-------- Data

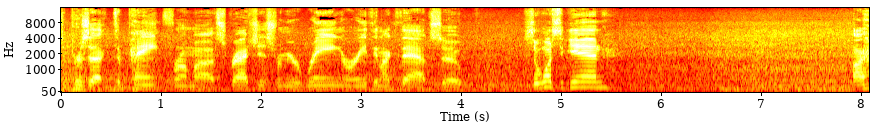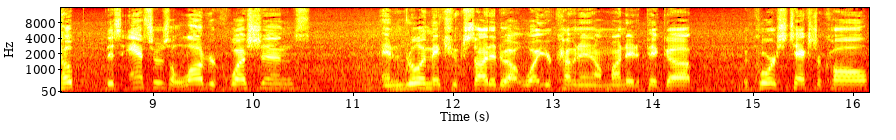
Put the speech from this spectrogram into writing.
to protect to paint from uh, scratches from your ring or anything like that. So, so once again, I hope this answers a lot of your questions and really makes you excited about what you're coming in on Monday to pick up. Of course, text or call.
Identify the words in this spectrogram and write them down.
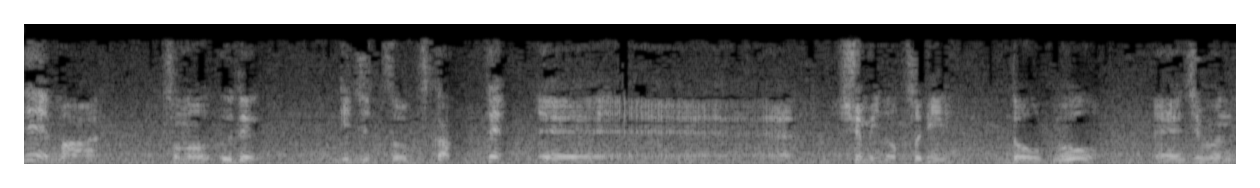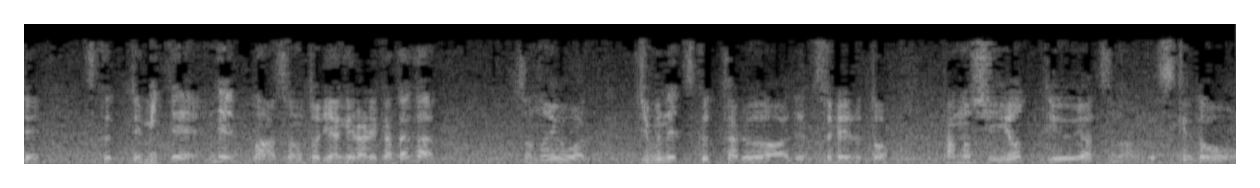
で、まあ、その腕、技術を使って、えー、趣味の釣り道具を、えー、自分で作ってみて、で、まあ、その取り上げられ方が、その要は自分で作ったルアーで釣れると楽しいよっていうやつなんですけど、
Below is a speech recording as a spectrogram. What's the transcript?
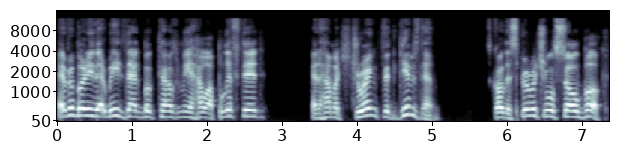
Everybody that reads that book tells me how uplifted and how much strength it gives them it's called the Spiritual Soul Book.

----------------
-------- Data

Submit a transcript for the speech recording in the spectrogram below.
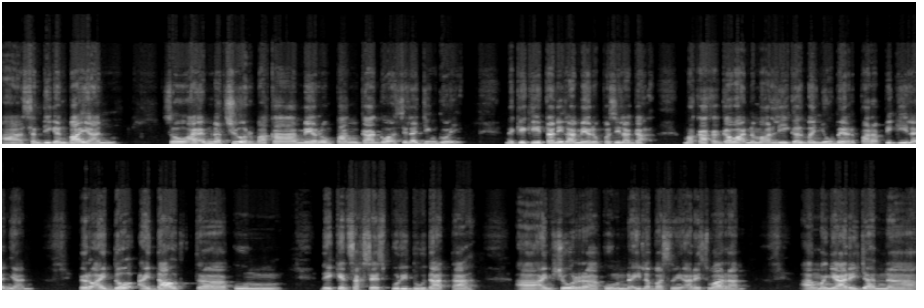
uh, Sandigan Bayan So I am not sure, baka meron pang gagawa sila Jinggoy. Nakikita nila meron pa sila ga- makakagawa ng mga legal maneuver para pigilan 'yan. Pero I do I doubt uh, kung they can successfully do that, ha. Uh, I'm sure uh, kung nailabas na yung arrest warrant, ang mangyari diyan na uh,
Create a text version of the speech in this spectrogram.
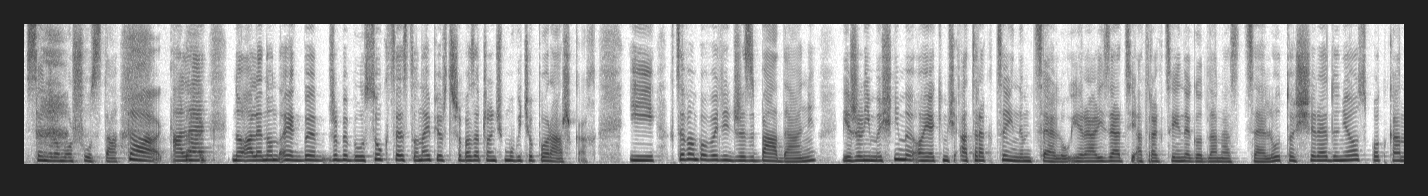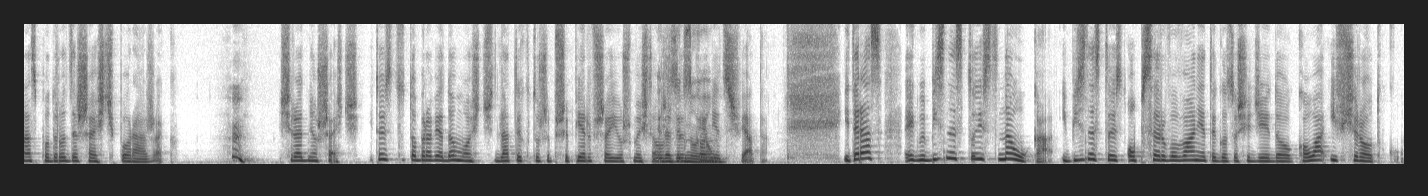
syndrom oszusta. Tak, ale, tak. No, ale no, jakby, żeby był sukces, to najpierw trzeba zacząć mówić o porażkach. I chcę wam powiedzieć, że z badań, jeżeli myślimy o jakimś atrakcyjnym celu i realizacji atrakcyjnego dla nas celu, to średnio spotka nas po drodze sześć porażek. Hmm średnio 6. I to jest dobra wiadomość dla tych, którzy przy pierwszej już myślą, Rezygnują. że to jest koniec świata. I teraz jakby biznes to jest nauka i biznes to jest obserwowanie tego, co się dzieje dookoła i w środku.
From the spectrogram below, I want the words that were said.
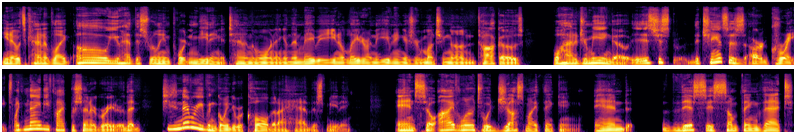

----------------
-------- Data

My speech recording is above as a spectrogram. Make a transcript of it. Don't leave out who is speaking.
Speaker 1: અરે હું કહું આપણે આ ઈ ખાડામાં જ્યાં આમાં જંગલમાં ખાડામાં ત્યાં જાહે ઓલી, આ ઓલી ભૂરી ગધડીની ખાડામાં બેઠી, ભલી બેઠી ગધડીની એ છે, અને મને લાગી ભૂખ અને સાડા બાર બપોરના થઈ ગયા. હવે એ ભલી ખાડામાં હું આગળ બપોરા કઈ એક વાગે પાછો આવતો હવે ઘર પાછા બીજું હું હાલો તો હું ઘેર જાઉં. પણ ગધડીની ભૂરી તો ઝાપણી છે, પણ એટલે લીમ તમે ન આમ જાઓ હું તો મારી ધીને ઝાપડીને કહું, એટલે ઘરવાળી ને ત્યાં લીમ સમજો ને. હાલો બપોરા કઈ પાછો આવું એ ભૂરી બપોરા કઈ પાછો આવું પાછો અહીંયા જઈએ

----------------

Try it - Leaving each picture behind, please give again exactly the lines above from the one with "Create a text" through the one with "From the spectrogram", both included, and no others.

The completed task -
Create a text version of the speech in this spectrogram.
syndrom oszusta. Tak, ale, tak. No, ale no, jakby, żeby był sukces, to najpierw trzeba zacząć mówić o porażkach. I chcę wam powiedzieć, że z badań, jeżeli myślimy o jakimś atrakcyjnym celu i realizacji atrakcyjnego dla nas celu, to średnio spotka nas po drodze sześć porażek. Hmm średnio 6. I to jest dobra wiadomość dla tych, którzy przy pierwszej już myślą, Rezygnują. że to jest koniec świata. I teraz jakby biznes to jest nauka i biznes to jest obserwowanie tego, co się dzieje dookoła i w środku.
From the spectrogram below, I want the words that were said.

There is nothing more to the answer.